* Try it *
Your job with the data below: print everything from the line that holds "The image is" down to the line that holds "Interpret the following", ends included, exactly, and nothing else.

*** Source information ***

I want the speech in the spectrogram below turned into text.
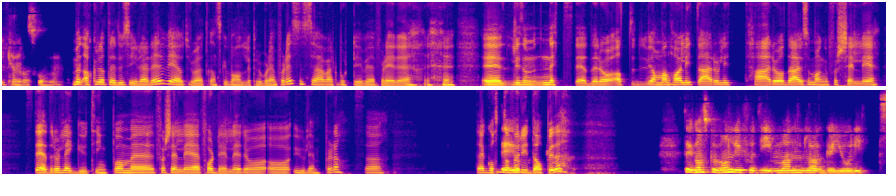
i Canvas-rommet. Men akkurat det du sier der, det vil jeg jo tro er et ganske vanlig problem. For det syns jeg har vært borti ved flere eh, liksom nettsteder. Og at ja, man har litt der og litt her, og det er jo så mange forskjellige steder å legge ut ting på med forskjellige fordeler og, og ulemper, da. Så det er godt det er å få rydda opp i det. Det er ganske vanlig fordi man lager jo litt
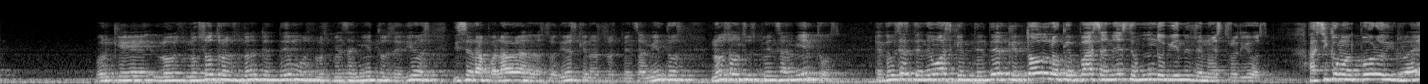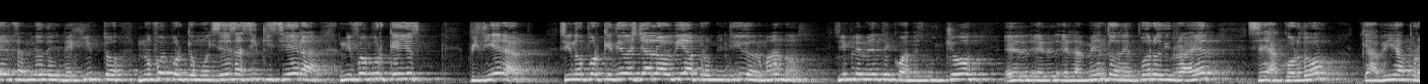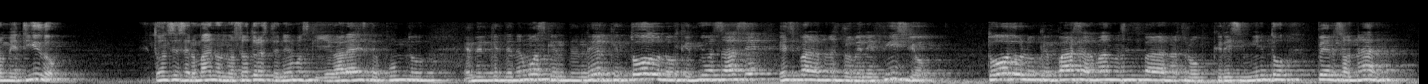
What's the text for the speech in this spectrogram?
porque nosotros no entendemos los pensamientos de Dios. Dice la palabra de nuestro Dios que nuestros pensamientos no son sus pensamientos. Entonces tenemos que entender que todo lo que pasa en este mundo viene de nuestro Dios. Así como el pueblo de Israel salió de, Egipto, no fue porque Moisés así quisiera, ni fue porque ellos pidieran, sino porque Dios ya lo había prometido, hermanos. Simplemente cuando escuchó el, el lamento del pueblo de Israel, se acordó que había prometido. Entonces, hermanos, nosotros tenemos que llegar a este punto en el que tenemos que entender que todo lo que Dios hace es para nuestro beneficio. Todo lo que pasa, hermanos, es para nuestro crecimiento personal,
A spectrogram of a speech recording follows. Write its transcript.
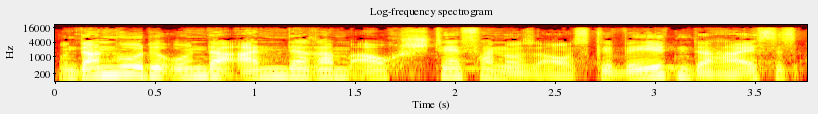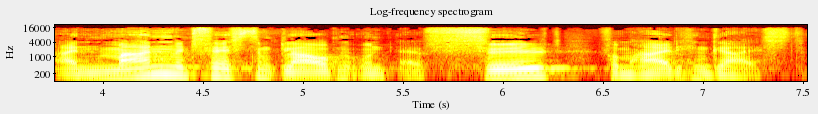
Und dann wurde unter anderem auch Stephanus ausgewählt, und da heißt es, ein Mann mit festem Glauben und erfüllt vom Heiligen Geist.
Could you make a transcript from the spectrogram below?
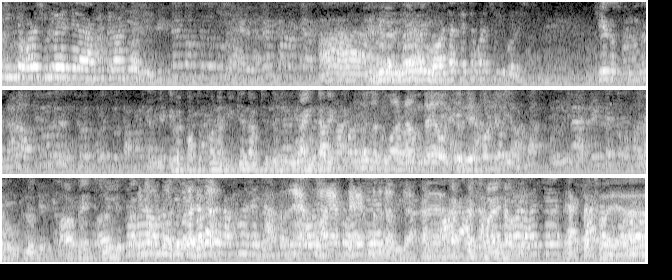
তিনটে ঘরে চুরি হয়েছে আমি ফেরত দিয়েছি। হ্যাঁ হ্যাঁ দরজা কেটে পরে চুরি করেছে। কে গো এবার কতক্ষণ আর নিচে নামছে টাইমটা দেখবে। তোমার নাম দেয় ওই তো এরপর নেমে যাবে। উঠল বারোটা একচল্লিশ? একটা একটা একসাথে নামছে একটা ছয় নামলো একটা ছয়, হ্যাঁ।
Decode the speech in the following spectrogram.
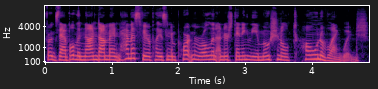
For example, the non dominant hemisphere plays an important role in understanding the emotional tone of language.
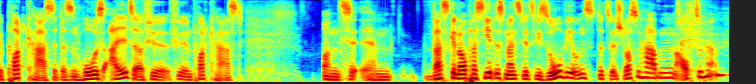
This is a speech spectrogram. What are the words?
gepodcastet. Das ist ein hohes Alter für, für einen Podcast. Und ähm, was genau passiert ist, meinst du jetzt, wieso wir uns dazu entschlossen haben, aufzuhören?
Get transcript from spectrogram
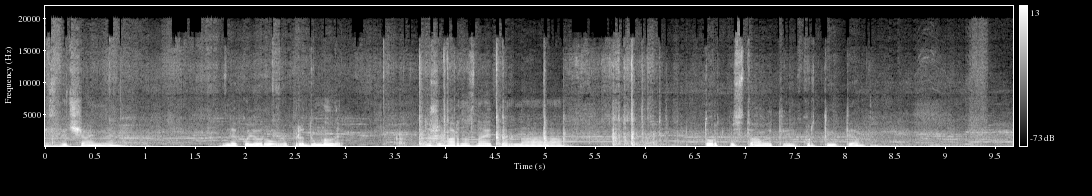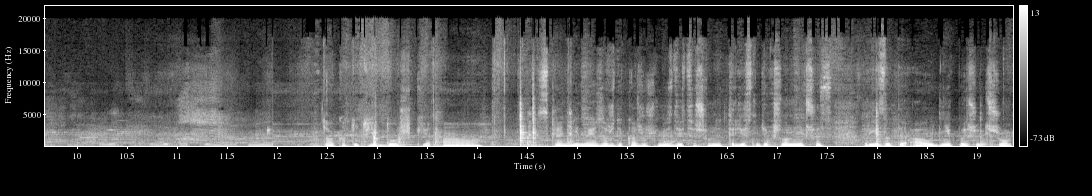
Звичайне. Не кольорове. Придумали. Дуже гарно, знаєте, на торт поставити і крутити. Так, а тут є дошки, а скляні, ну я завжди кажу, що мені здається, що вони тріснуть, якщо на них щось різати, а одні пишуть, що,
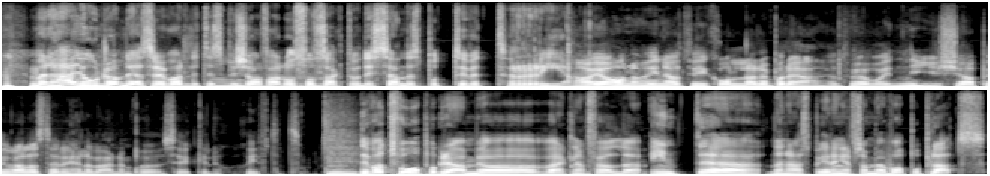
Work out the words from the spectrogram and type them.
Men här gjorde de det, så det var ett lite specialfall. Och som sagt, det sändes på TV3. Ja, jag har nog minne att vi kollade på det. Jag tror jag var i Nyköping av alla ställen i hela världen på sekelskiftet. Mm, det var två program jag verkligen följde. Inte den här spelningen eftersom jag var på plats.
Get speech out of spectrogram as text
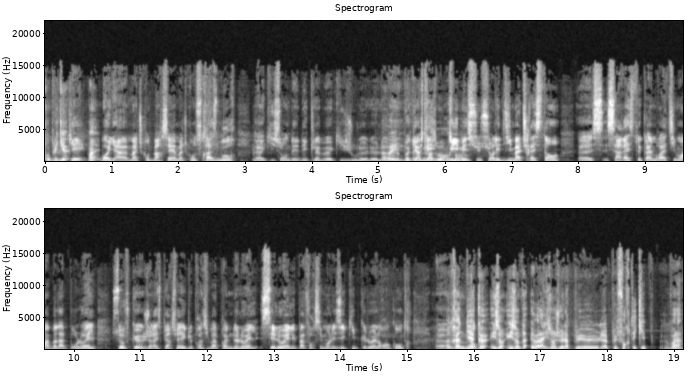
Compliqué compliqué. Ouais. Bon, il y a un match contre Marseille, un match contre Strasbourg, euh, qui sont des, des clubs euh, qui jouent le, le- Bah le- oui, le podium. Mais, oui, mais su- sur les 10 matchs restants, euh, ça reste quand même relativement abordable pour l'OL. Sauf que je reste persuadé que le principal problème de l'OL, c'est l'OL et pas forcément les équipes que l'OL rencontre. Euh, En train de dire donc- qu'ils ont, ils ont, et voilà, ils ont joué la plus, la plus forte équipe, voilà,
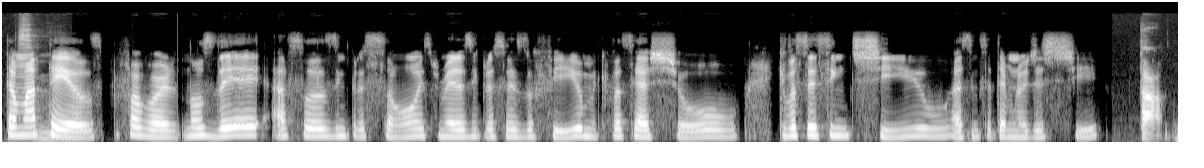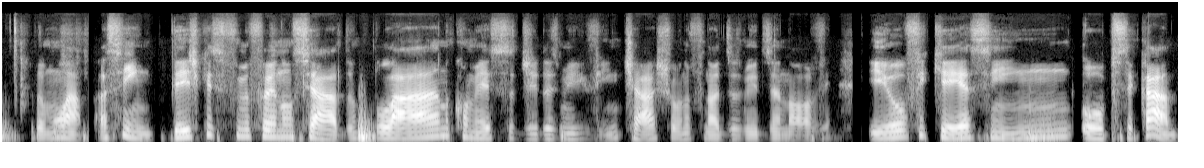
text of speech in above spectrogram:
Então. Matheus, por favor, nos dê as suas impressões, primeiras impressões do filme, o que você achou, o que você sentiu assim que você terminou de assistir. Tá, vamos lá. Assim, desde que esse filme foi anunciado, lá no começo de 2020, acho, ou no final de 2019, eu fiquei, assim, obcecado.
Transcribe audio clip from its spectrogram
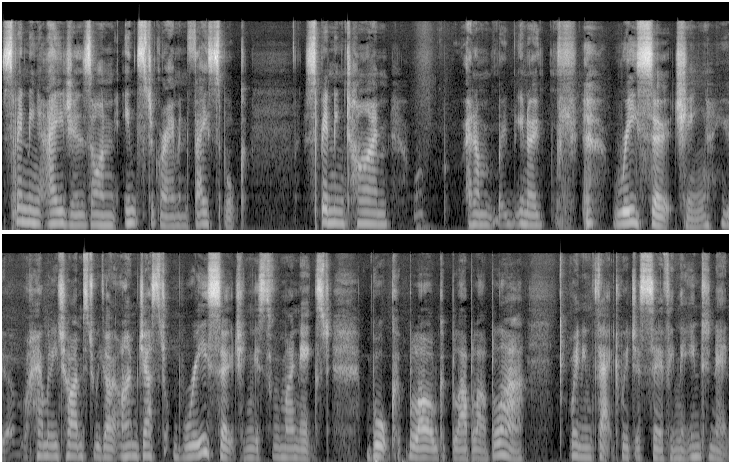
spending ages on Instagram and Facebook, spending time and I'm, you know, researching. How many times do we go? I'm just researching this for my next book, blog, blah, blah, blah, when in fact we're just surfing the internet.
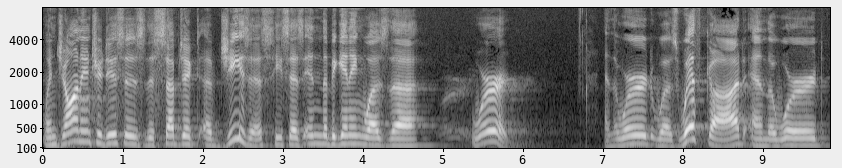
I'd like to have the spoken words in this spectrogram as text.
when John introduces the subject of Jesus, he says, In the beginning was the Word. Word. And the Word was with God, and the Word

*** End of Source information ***
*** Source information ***

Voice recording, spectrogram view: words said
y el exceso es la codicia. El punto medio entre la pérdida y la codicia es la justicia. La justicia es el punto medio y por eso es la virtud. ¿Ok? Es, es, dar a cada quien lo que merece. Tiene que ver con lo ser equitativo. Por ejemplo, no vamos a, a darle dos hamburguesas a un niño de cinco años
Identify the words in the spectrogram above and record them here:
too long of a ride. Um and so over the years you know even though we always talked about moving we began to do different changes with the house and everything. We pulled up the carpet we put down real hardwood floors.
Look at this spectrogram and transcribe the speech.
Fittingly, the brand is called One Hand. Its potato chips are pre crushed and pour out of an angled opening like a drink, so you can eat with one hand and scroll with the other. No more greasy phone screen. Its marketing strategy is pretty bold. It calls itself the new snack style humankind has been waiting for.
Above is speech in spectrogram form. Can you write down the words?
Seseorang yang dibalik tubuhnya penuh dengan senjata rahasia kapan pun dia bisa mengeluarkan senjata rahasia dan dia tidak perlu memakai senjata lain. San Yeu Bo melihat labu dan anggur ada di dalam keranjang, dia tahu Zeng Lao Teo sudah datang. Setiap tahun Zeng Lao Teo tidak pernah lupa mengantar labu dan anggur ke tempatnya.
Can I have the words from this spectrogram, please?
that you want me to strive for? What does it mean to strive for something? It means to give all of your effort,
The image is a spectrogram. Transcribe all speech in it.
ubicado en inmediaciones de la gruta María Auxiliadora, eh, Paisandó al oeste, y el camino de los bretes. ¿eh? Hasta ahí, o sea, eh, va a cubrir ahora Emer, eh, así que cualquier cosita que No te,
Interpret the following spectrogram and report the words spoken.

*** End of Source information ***
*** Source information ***

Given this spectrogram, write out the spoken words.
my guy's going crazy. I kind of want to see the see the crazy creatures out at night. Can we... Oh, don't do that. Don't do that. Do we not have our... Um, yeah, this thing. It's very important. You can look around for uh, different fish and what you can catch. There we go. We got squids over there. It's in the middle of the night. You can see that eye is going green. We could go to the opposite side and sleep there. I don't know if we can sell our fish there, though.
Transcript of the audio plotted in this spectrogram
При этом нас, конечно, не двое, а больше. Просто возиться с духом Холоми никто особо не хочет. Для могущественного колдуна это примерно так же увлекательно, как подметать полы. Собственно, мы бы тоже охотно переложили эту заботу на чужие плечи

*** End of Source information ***

* Written reply *
The image is a spectrogram. Transcribe all speech in it.
ubicado en inmediaciones de la gruta María Auxiliadora, eh, Paisandó al oeste, y el camino de los bretes. ¿eh? Hasta ahí, o sea, eh, va a cubrir ahora Emer, eh, así que cualquier cosita que No te,
Interpret the following spectrogram and report the words spoken.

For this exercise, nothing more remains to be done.